Singapore will repeal a 1930s colonial law that considered gay-sex to be a criminal offence in the country; while LGBTQ activists celebrate “a win for humanity,” it is a step in what will be a long way to equality, and, for a media audience, equal representation.
Why it matters
There is progress but not without caveats. It’s deeply unlikely that advertising on mass-market TV will suddenly start to feature gay narratives, given a continued emphasis from the government on marriage as a heterosexual institution, especially when depicted in advertising.
Still, some observers note how international companies have helped further LGBT rights – to an extent – in Singapore, and while more support will likely be welcome, it is crucial that brands avoid ‘pinkwashing’.
What’s going on
The announcement, made by Prime Minister Lee Hsien Loong during National Day celebrations on Sunday evening, is a reversal of the government’s previous position of retaining the law but without enforcement.
But this is far from a sweeping liberalisation. The PM emphasised the government’s continued preference for heterosexual marriages, which are likely to be further encoded in law, a move that many observers believe could create barriers to the legalisation of gay marriage in future.
Moreover, he indicated that most Singaporeans don’t want a “drastic shift,” and that many expressions of the country’s public sector – housing, education, adoption, and advertising policy – will continue to adhere to the traditional definition of marriage.
While Singapore’s society is relatively conservative, the change – which was not without bitter resistance from religious conservatives – underlines how “gay people are now better accepted in Singapore, especially among younger Singaporeans,” said Lee, in line “with current social mores”. He added that he hoped it would provide relief to gay Singaporeans.

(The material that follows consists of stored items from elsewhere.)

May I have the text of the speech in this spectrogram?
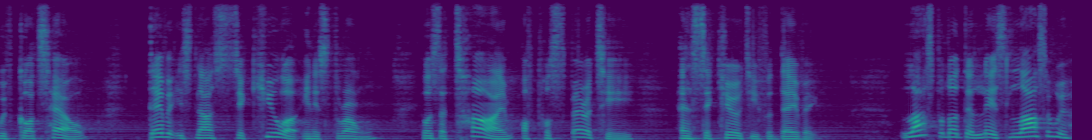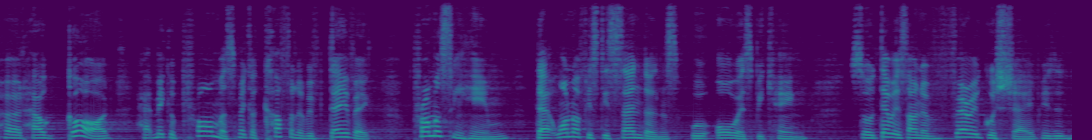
with God's help. David is now secure in his throne. It was a time of prosperity and security for David. Last but not the least, last week we heard how God had made a promise, make a covenant with David, promising him that one of his descendants will always be king. So David is now in a very good shape. He's in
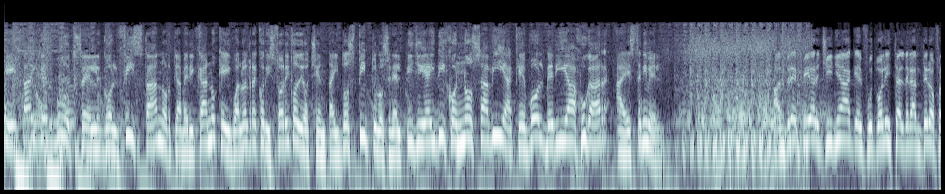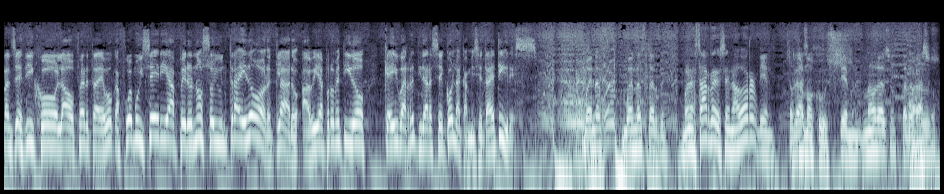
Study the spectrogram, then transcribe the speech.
Y Tiger Woods, el golfista norteamericano que igualó el récord histórico de 82 títulos en el PGA, dijo no sabía que volvería a jugar a este nivel. André Pierre Gignac, el futbolista, el delantero francés, dijo la oferta de Boca fue muy seria, pero no soy un traidor. Claro, había prometido que iba a retirarse con la camiseta de Tigres. Buenas, buenas tardes. Buenas tardes, senador. Bien. Tocamos Bien, un abrazo para Abrazo. todos.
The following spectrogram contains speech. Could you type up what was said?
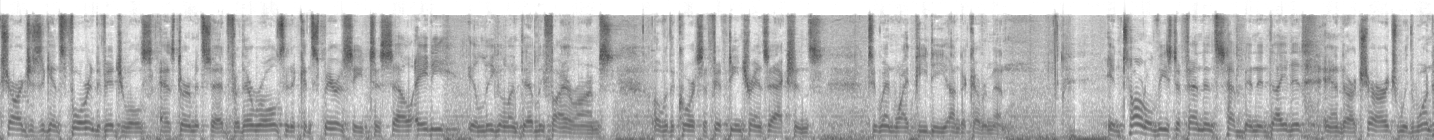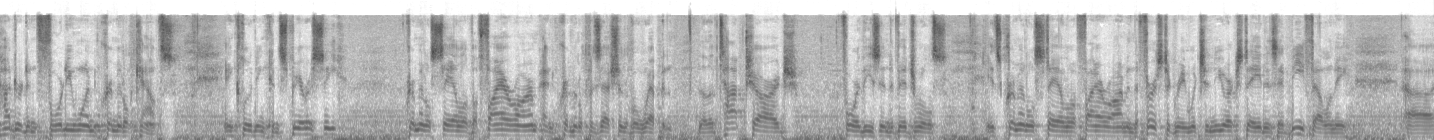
charges against four individuals, as Dermot said, for their roles in a conspiracy to sell 80 illegal and deadly firearms over the course of 15 transactions to NYPD undercover men. In total, these defendants have been indicted and are charged with 141 criminal counts, including conspiracy, criminal sale of a firearm, and criminal possession of a weapon. Now, the top charge for these individuals is criminal sale of a firearm in the first degree, which in New York State is a B felony, uh,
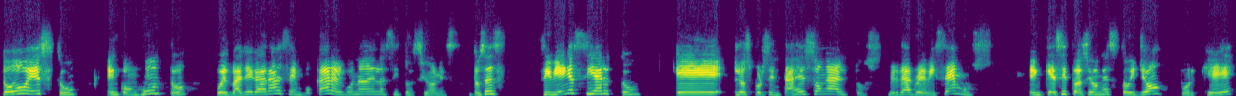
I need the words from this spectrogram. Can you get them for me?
todo esto en conjunto, pues va a llegar a desembocar alguna de las situaciones. Entonces, si bien es cierto, eh, los porcentajes son altos, ¿verdad? Revisemos en qué situación estoy yo, por qué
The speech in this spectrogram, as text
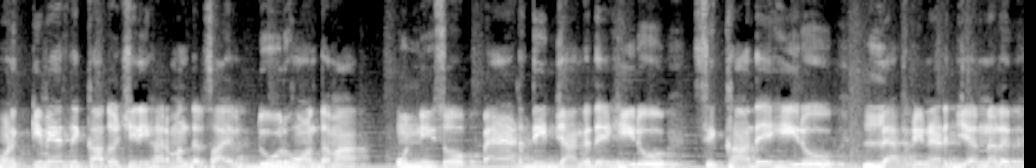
ਹੁਣ ਕਿਵੇਂ ਸਿੱਖਾਂ ਤੋਂ ਸ਼੍ਰੀ ਹਰਮੰਦਰ ਸਾਹਿਬ ਦੂਰ ਹੋਣ ਦਵਾਂ? 1965 ਦੀ ਜੰਗ ਦੇ ਹੀਰੋ, ਸਿੱਖਾਂ ਦੇ hero, lieutenant general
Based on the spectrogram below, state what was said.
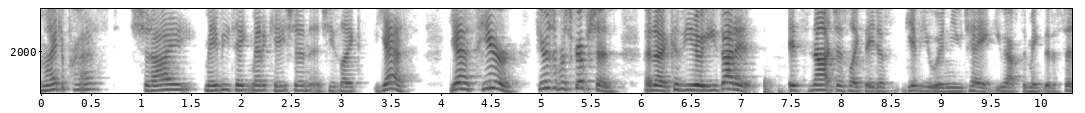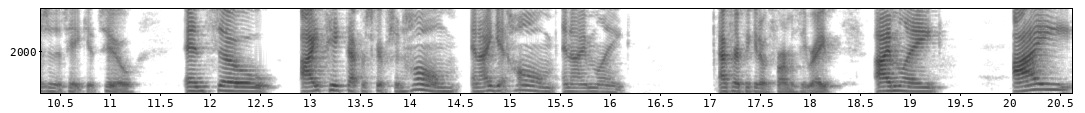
am i depressed? Should i maybe take medication and she's like yes yes here here's a prescription. And i because you know you got it it's not just like they just give you and you take you have to make the decision to take it too. And so i take that prescription home and i get home and i'm like after i pick it up at the pharmacy right? I'm like i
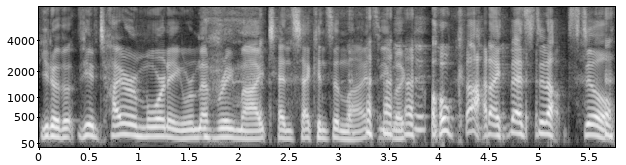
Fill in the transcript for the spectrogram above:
you know the, the entire morning remembering my 10 seconds in lines being like oh god i messed it up still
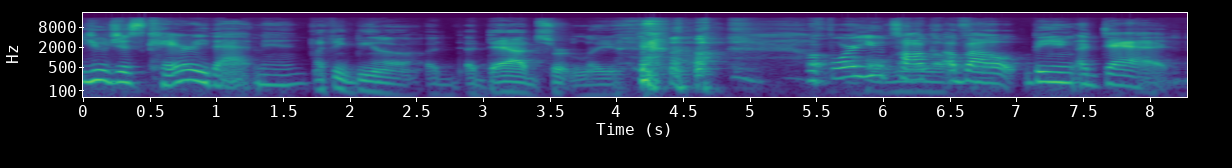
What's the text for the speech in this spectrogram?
You just carry that, man. I think being a, a, a dad certainly. Before you another talk about being a dad,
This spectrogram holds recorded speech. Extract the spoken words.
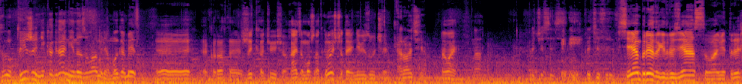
Ты, ну, ты же никогда не называл меня Магомед. Э, аккуратно, жить хочу еще. Хайза, может откроешь что-то я невезучий? Короче, Давай. Причесись. Всем привет, дорогие друзья, с вами Тры.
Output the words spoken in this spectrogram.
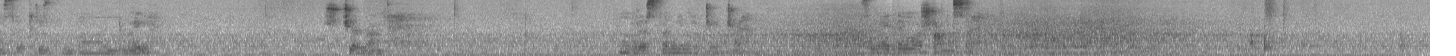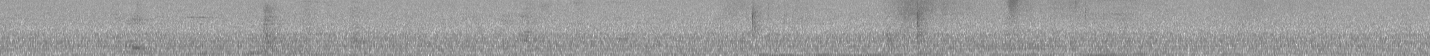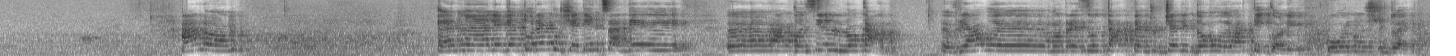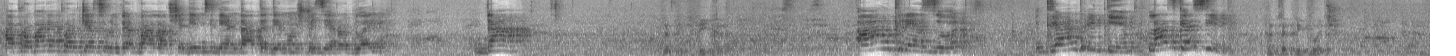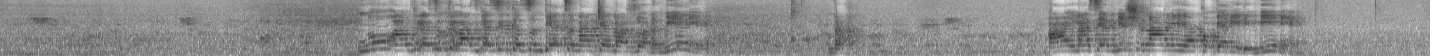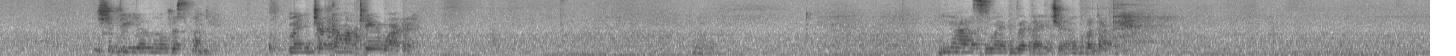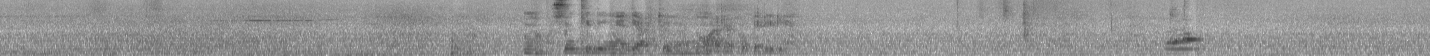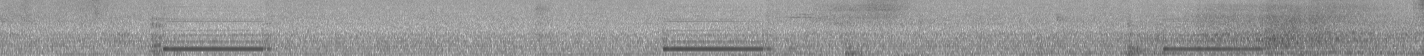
Asta 302 și celălalt. Nu răspunde nici aici. Să mai dăm o șansă. Alo? În legătură cu ședința de, uh, a Consiliului Local, vreau uh, un rezultat pentru cele două articole, 1 și 2. Aprobarea procesului verbal al ședinței de îndată din 11.02. Da, Pică. am crezut că între timp l-ați găsit. Toată pipuci. Nu, am crezut că l-ați găsit că sunteți în același zonă. Bine? Da. Ai, la serviciu n-are acoperire. Bine. Și pe el nu răspunde. Mai încercăm a treia oară. Ia să mai văd aici încă o dată. Nu, se închide imediat, nu are acoperire.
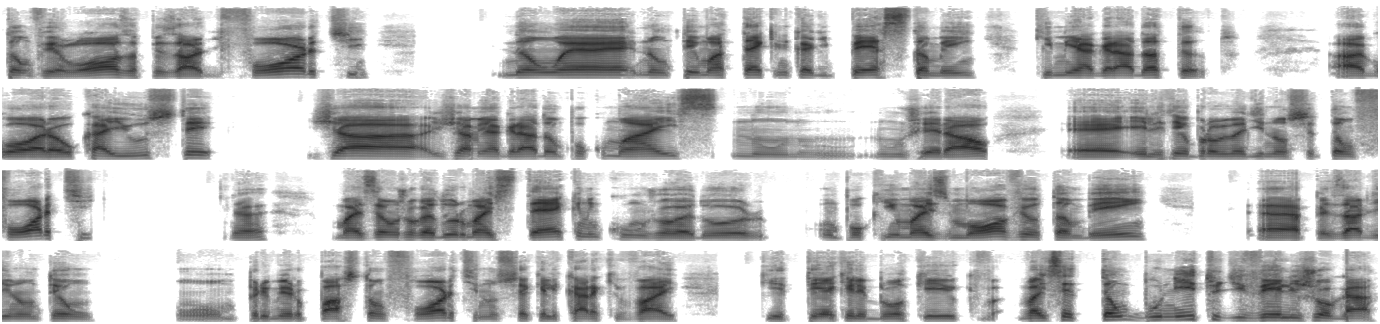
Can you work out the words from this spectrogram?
tão veloz, apesar de forte. não é, não tem uma técnica de pés também que me agrada tanto. Agora, o Caiuste já, já me agrada um pouco mais no, no, no geral. É, ele tem o problema de não ser tão forte, né? Mas é um jogador mais técnico, um jogador um pouquinho mais móvel também, é, apesar de não ter um, um primeiro passo tão forte, não ser aquele cara que vai que tem aquele bloqueio que vai ser tão bonito de ver ele jogar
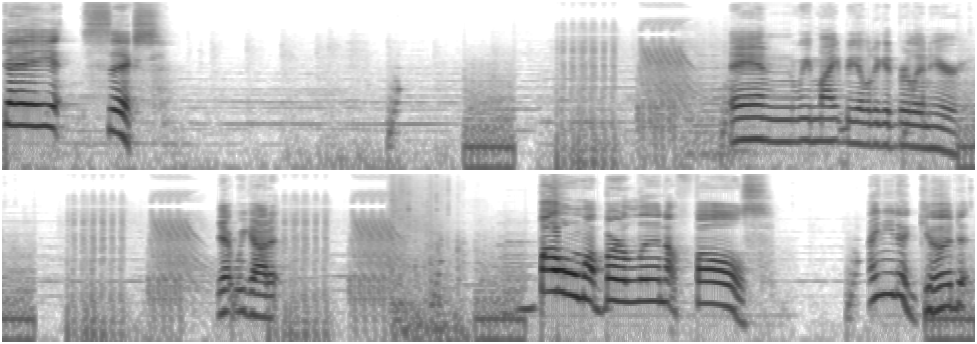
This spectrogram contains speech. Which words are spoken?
Day 6. And we might be able to get Berlin here. Yep, we got it. Oh, Boom! Berlin falls. I need a good...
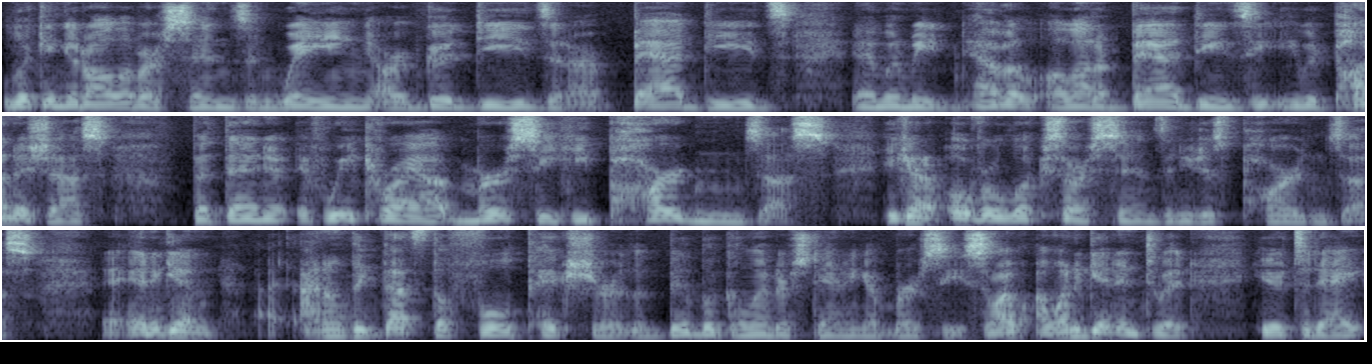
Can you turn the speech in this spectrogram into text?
looking at all of our sins and weighing our good deeds and our bad deeds. And when we have a, a lot of bad deeds, he, he would punish us. But then if we cry out mercy, he pardons us. He kind of overlooks our sins and he just pardons us. And again, I don't think that's the full picture, the biblical understanding of mercy. So I, I want to get into it here today.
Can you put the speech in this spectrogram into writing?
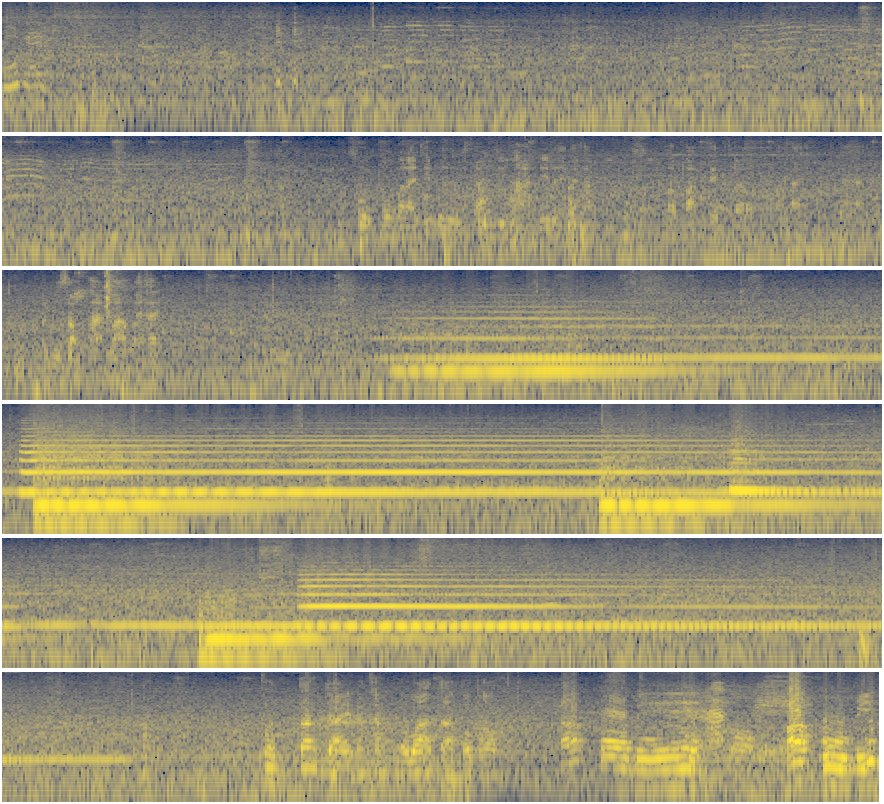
นู้ไงส่วนพวงมาลัยที่มือใส่ที่ผ่านนี่เลยนะครับพอปักเสร็จก็เอามาใส่นะฮะมันมีสองผ่านวางไว้ให้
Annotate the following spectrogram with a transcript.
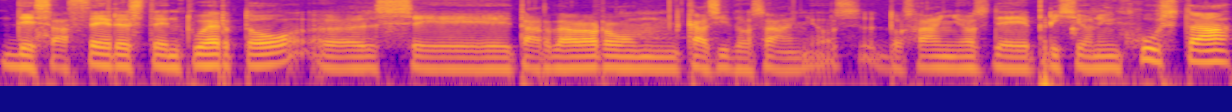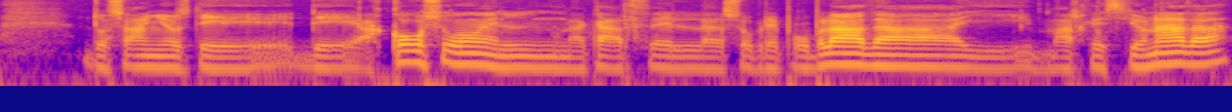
deshacer este entuerto eh, se tardaron casi dos años. Dos años de prisión injusta, dos años de, de acoso en una cárcel sobrepoblada y mal gestionada.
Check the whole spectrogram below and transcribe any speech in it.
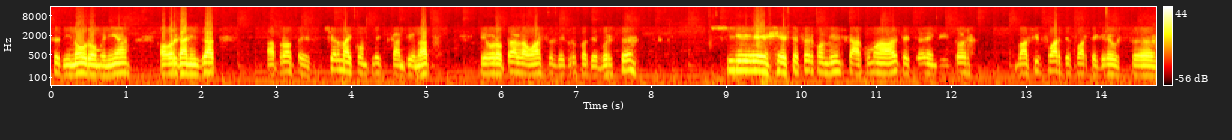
că din nou România a organizat aproape cel mai complex campionat european la o astfel de grupă de vârstă și este fer convins că acum alte țări în viitor va fi foarte, foarte greu să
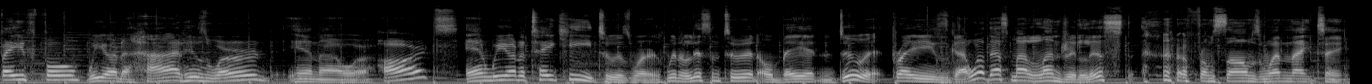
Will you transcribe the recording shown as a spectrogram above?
faithful. We are to hide his word in our hearts and we are to take heed to his words. We're to listen to it, obey it, and do it. Praise God. Well, that's my laundry list from Psalms 119.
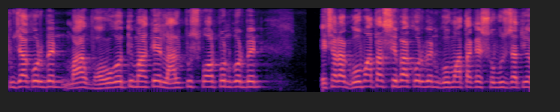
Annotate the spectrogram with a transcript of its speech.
পূজা করবেন, মা ভগবতী মাকে লাল পুষ্প অর্পণ করবেন। এছাড়া গোমাতার সেবা করবেন, গোমাতাকে সবুজ জাতীয়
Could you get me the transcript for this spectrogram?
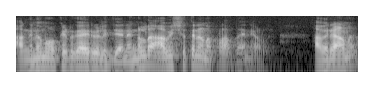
അങ്ങനെ നോക്കിയിട്ട് കാര്യമില്ല. ജനങ്ങളുടെ ആവശ്യത്തിനാണ് പ്രാധാന്യമുള്ളത് അവരാണ്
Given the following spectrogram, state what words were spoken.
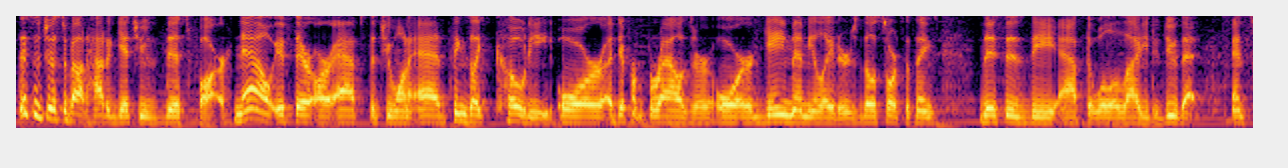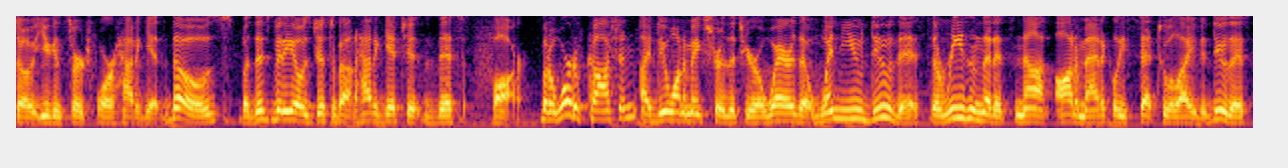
This is just about how to get you this far. Now, if there are apps that you want to add, things like Kodi or a different browser or game emulators, those sorts of things, this is the app that will allow you to do that. And so you can search for how to get those, but this video is just about how to get you this far. But a word of caution, I do want to make sure that you're aware that when you do this, the reason that it's not automatically set to allow you to do this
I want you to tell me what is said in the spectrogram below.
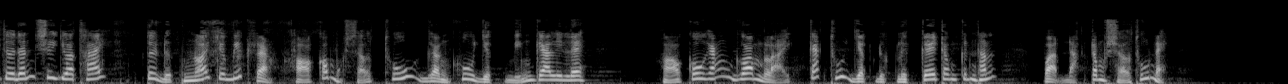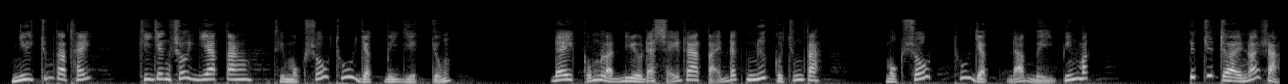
tôi đến xứ Do Thái, tôi được nói cho biết rằng họ có một sở thú gần khu vực biển Galilee. Họ cố gắng gom lại các thú vật được liệt kê trong Kinh Thánh và đặt trong sở thú này. Như chúng ta thấy, khi dân số gia tăng thì một số thú vật bị diệt chủng. Đây cũng là điều đã xảy ra tại đất nước của chúng ta. Một số thú vật đã bị biến mất. Đức Chúa Trời nói rằng,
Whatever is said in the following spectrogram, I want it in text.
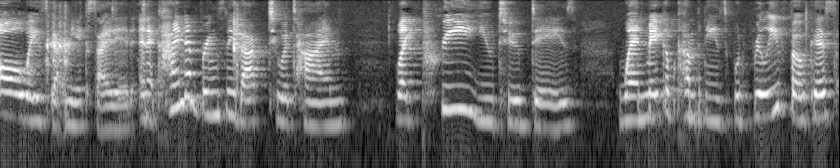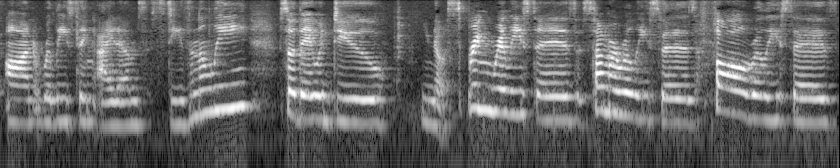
always get me excited and it kind of brings me back to a time like pre-YouTube days when makeup companies would really focus on releasing items seasonally. So they would do, you know, spring releases, summer releases, fall releases,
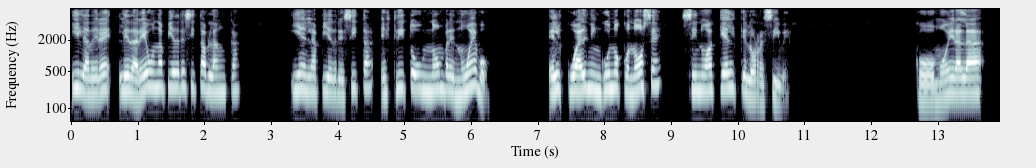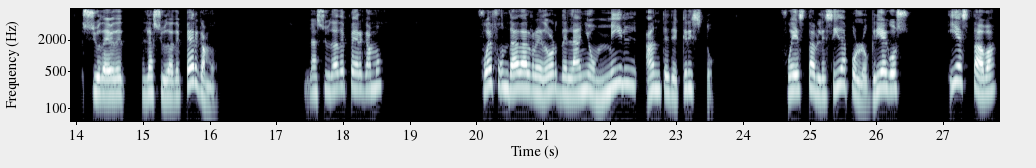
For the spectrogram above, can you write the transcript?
y le daré, una piedrecita blanca, y en la piedrecita escrito un nombre nuevo, el cual ninguno conoce sino aquel que lo recibe. ¿Cómo era la ciudad de, la ciudad de Pérgamo. La ciudad de Pérgamo fue fundada alrededor del año 1000 a.C. Fue establecida por los griegos y estaba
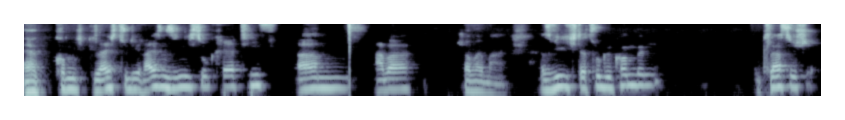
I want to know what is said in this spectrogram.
Ja, komme ich gleich zu. Die Reisen sind nicht so kreativ, ähm, aber schauen wir mal. Also wie ich dazu gekommen bin, klassisch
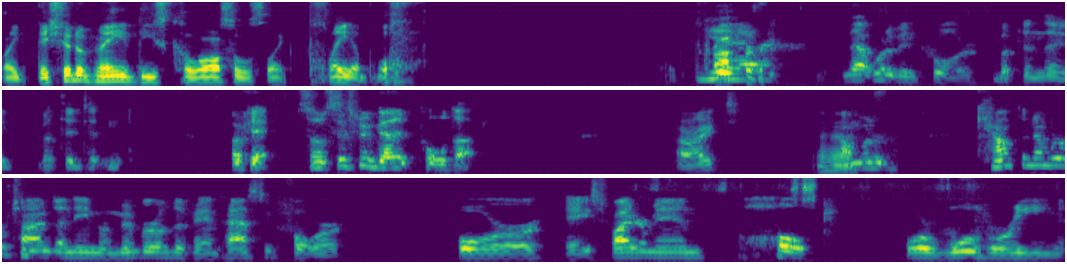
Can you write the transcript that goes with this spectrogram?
like they should have made these colossals like playable, like proper. Yeah, that would have been cooler, but then they but they didn't. Okay, so since we've got it pulled up, all right, Uh-huh. I'm gonna count the number of times I name a member of the Fantastic Four, or a Spider-Man, Hulk, or Wolverine.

Broadly, however, industry commentary, gathered here by Campaign Asia, notes how business, especially many of the large multinational businesses that are attracted to Singapore, are more liberal in their attitudes to LGBTQ rights. Activists are wary that though this is one barrier removed, this is not the end of the story.